• [Saved entries]
+ + + + +
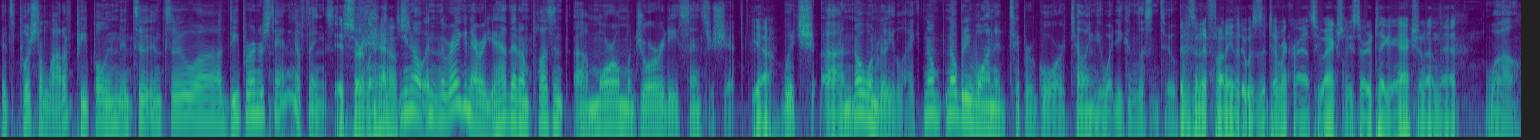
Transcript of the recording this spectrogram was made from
It's pushed a lot of people in, into into uh, a deeper understanding of things. It certainly And, has. you know, in the Reagan era, you had that unpleasant uh, moral majority censorship. Yeah. Which uh, no one really liked. No, nobody wanted Tipper Gore telling you what you can listen to. But isn't it funny that it was the Democrats who actually started taking action on that? Well,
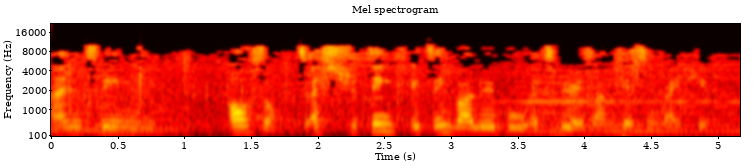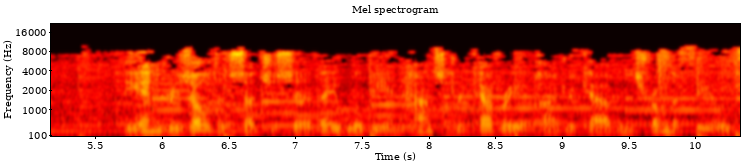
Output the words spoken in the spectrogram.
and it's been awesome. I should think it's invaluable experience I'm getting right here. The end result of such a survey will be enhanced recovery of hydrocarbons from the fields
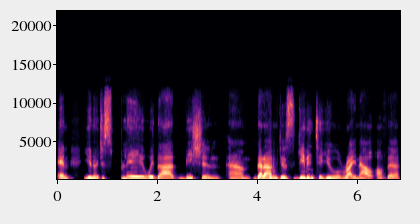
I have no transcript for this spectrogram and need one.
and you know, just play with that vision um, that I'm just giving to you right now of the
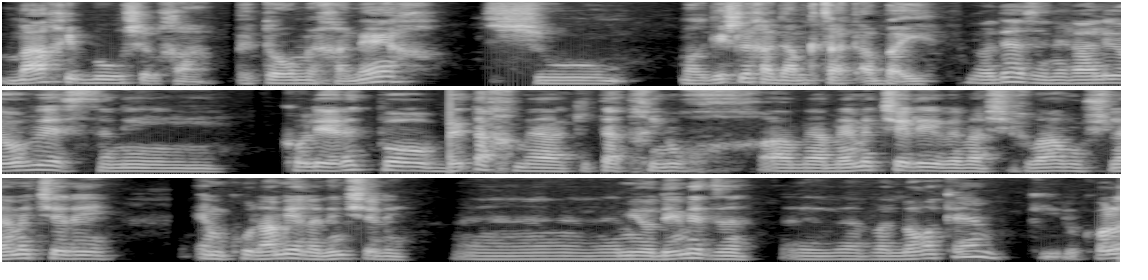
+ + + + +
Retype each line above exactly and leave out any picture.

Transcript of the recording this spectrogram was made from
It's pushed a lot of people in, into into uh, a deeper understanding of things. It certainly And, has. you know, in the Reagan era, you had that unpleasant uh, moral majority censorship. Yeah. Which uh, no one really liked. No, nobody wanted Tipper Gore telling you what you can listen to. But isn't it funny that it was the Democrats who actually started taking action on that? Well,
Output the words spoken in the spectrogram.
and it's been awesome. I should think it's invaluable experience I'm getting right here. The end result of such a survey will be enhanced recovery of hydrocarbons from the fields
I have no transcript for this spectrogram and need one.
and you know, just play with that vision um, that I'm just giving to you right now of the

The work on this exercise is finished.